Jackson said he has carefully studied “school to prison pipeline” and strongly favors alternatives to mass incarceration.

“I’m not trying to hammer people to the point where they can’t re-enter and become successful citizens again, especially young people, first offenders and non-violent crimes,” Jackson said.

O’Berry said specialty courts and diversion programs are “invaluable tools” for a prosecutor. In 1975, O’Berry helped establish the first Ingham County pre-trial diversion program and has run Lansing’s diversion program since 1987.

O’Keefe said he strongly supports “taking a common problem such as alcoholism or substance abuse and treating it in a different way than just locking people up and throwing away the key.”

Three remaining candidates in the Aug. 2 primary did not respond to emailed requests for interviews.

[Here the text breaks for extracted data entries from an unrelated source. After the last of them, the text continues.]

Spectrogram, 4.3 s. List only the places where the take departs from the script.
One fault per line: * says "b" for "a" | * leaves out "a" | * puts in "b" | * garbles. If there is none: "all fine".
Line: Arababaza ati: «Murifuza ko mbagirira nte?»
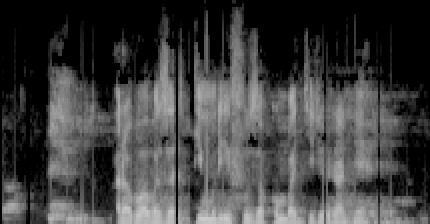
all fine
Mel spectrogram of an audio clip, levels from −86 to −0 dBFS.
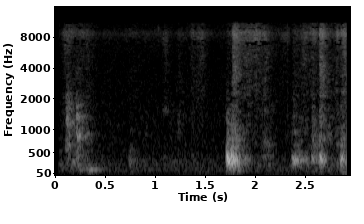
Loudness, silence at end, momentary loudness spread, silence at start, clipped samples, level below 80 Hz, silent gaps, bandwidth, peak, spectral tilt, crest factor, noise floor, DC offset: -41 LUFS; 0 s; 24 LU; 0.05 s; under 0.1%; -76 dBFS; none; 11.5 kHz; -20 dBFS; -3.5 dB/octave; 22 dB; -63 dBFS; under 0.1%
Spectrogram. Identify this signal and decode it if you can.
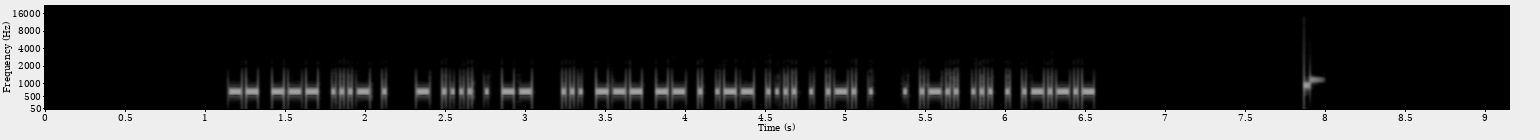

Carol Siemon, of East Lansing, running in the Democratic primary, worked in the Ingham County Prosecutor’s Office from 1983 to 1995, heading the juvenile division. Siemon, 59, has specialized in child welfare and juvenile justice programs in the public and private sectors as an attorney and consultant.

Thomas English of Lansing, running in the Democratic primary, is a 60-year-old retired administrative law judge and former U.S. Army judge advocate.

Monica Stephens of Lansing, running in the Republican primary, was an assistant prosecutor in Jackson County until she left the office last November, according to a Jackson County staffer. Stephens is listed as a Jackson attorney specializing in children’s rights.